This is also where it helps for your law firm to have a case management platform to help you monitor and take action on cases that are delayed. Docketwise, for example, allows users to set up workflows that break cases down into stages and let users know, by running a report, when certain stages are outside their normal processing times. Cases taking longer than estimated can be marked as “late,” and you can send a message to any clients with delayed cases. Depending on the version of Docketwise you have, it could be an email or text message.
As part of practicing immigration law, you’re naturally collecting a lot of personal, sensitive information about your clients and their families or companies. That includes information often used as identifiers, such as maiden names, dates of birth, and Social Security numbers. You have a duty to keep this information about your clients confidential. This is, of course, standard across all areas of law.
Diving a bit deeper into confidentiality, here are two nuanced tips to keep in mind that aren’t often talked about. First, be mindful of referrals. Specifically, when prospective clients come to your practice through a referral from someone they know, they may want confirmation that you did actually represent that person. Remember that representing someone in a legal matter, including an immigration matter, is considered a confidence in itself, so you’re ethically obligated to keep that information confidential unless your client has consented otherwise.

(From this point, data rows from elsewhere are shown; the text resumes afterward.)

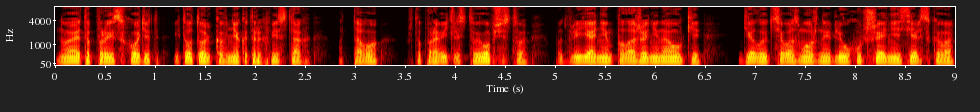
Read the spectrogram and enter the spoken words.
Но это происходит, и то только в некоторых местах, от того, что правительство и общество под влиянием положения науки делают все возможное для ухудшения сельского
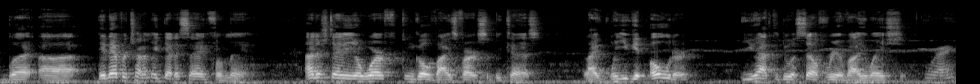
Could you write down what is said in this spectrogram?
but uh, they never try to make that a saying for men. Understanding your worth can go vice versa because, like, when you get older, you have to do a self reevaluation. Right.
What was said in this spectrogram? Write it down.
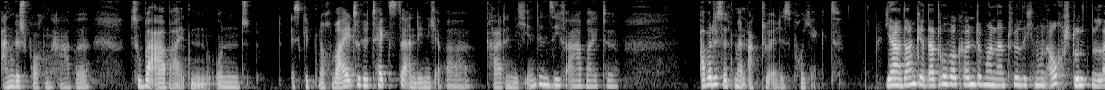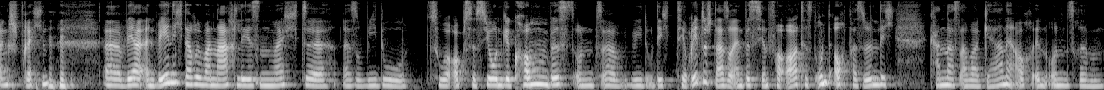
angesprochen habe, zu bearbeiten. Und es gibt noch weitere Texte, an denen ich aber gerade nicht intensiv mhm. arbeite. Aber das ist mein aktuelles Projekt. Ja, danke. Darüber könnte man natürlich nun auch stundenlang sprechen. äh, wer ein wenig darüber nachlesen möchte, also wie du zur Obsession gekommen bist und äh, wie du dich theoretisch da so ein bisschen verortest und auch persönlich, kann das aber gerne auch in unserem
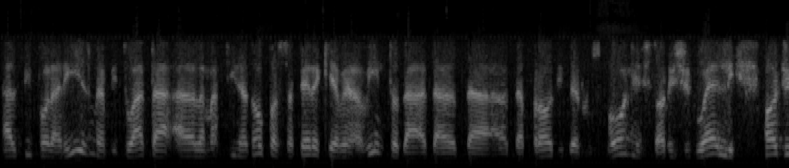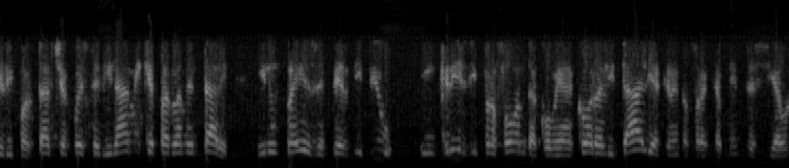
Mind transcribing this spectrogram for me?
al bipolarismo, è abituata alla mattina dopo a sapere chi aveva vinto da, da- da- da Prodi, Berlusconi, storici duelli, oggi riportarci a queste dinamiche parlamentari in un paese per di più in crisi profonda come ancora l'Italia, credo francamente sia un,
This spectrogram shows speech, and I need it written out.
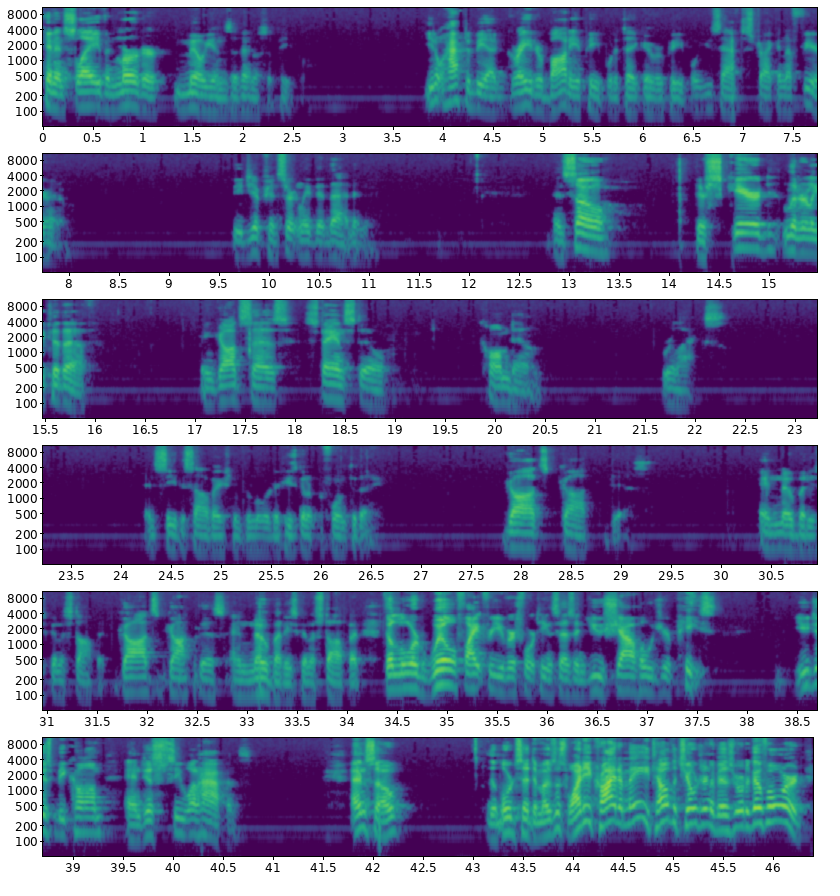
can enslave and murder millions of innocent people. You don't have to be a greater body of people to take over people, you just have to strike enough fear in them. The Egyptians certainly did that, didn't they? And so they're scared literally to death. And God says, Stand still, calm down, relax, and see the salvation of the Lord that He's going to perform today. God's got this. And nobody's going to stop it. God's got this, and nobody's going to stop it. The Lord will fight for you, verse 14 says, and you shall hold your peace. You just be calm and just see what happens. And so the Lord said to Moses, Why do you cry to me? Tell the children of Israel to go forward.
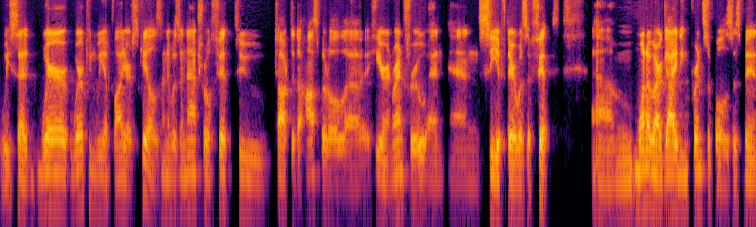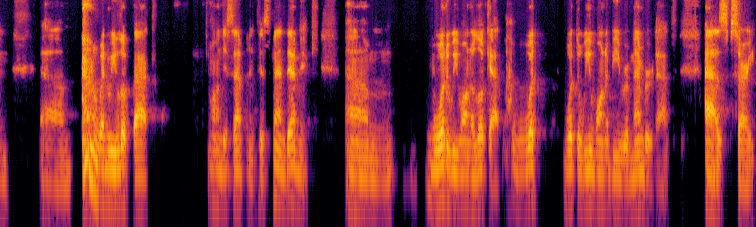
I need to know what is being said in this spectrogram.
we said where where can we apply our skills and it was a natural fit to talk to the hospital uh, here in renfrew and and see if there was a fit um, one of our guiding principles has been um, when we look back on this this pandemic um, what do we want to look at what what do we want to be remembered at as sorry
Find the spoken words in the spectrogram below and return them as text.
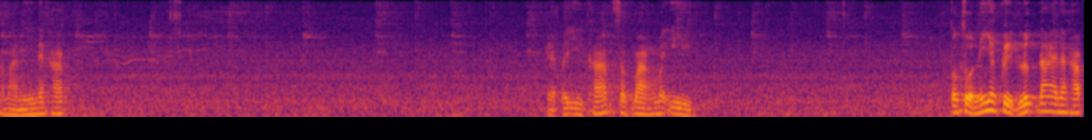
ประมาณนี้นะครับแกะไปอีกครับสว่างมาอีก ตรงส่วนนี้ยังกรีดลึกได้นะครับ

Email, text, chat conversations, and other forms of electronic client communications fall under the standard rules of confidentiality. So make sure that you keep all client interaction safe and secure. Remember that while email is a common form of communication, it’s actually not very safe, especially when sending sensitive information or documentation. The safest way to collect sensitive information or documentation is through a secure online portal, most often a case management system, that allows your clients direct access.
This one is fairly simple, but it’s important to remember that you cannot represent someone whose interests are averse to the interests of your existing clients, past or present. Conflicts of interest can happen in family-based or employment-based immigration cases.
For example, if you also practice family law, you cannot represent one of the parties in a divorce if you previously represented them jointly in an imimgration matter.
As another example, in employment-based immigration, there could be a conflict of interest if you represent an employer and an applicant in an employment visa case, and the employee seeks your advice about their immigration options if they were to leave their current employment. If representing someone may have an adverse effect on an existing or past client, you need to refer the case to another lawyer.
The more effective you are at staying on top of your cases, communicating properly and securely with clients, keeping their information and data safe, and avoiding conflicts of interest, the more likely you are to avoid ethics violations, especially if you’re just starting out.
With Docketwise, you can take advantage of our streamlined client communication, secure data storage, best-in-class questionnaires and secure client portal for safe document uploading, case tracking capabilities, and more.